There had, in fact, been no such evacuation order, but it is a demonstration of just how precarious the situation in the middle of a war zone is.
On the Tuesday (17 October), after my conference speech at about 5pm, I was in my hotel room when Elizabeth called, again in great anguish telling me they had been hit. It transpired a house around 70 metres away had been bombed, but the blast had smashed all the windows and mirrors in the family home.
The impact of what’s going on has been felt by all of the family. My 14-year-old step-daughter, Maya, is very close to her gran, and well aware of the situation. We could shield Amal, our four-year-old, a bit more. But even she began to understand that granny was in a place called Gaza that wasn’t safe, and that we were trying to get her home.
Fuel supplies were low, and twice my in-laws travelled to the Egyptian border as they heard Rafah might be opening. Unfortunately, both times they had to head back. They described this as the hardest journeys they have had to make.
The Foreign Office sent us a list around 1am on Friday 3 November from the Egyptian government, which confirmed that my in-laws’ names were on a list to cross. At around 10am that day we received confirmation they were in Egypt. I have never felt relief like it. But until we actually saw them, safely in Scotland, I don’t think we quite believed they were coming home.
As you can imagine, there have been lots of tears and hugs since their arrival. I have never seen my father-in-law cry; he isn’t one to display much emotion, but he was inconsolable when he told me he had to say goodbye to his mum, son and grandchildren. Both my in-laws describe a heavy burden of guilt that they escaped but have left so many behind in Gaza. They are now safe, but millions are not.
Others will never come home, including Bernard Cowan from Scotland, murdered by Hamas. The service of solidarity at Giffnock Newton Mearns Synagogue in Glasgow, where I met with Bernard’s mother, was a stark and cruel reminder of our common humanity and shared grief.
As for my mother- and father-in-law, they may never fully recover from the trauma they have experienced. I’m not qualified to say. They arrived back home on Bonfire Night. As my father-in-law was talking to a neighbour, a firework went off which made him jump.
My mother-in-law cannot understand how the world has not intervened to stop the mounting death and destruction. I believe her position to be the fervent wish of the vast majority of people, in this country and internationally. I only hope that all politicians pay heed to this will of the people for a ceasefire.

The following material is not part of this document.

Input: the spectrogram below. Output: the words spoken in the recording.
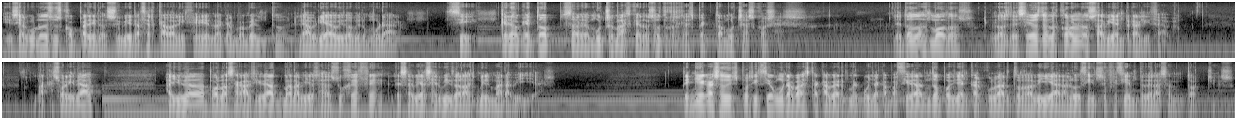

For now, my family’s phone calls to Gaza continue daily. There is worry about loved ones left behind, and whether we will ever see them again.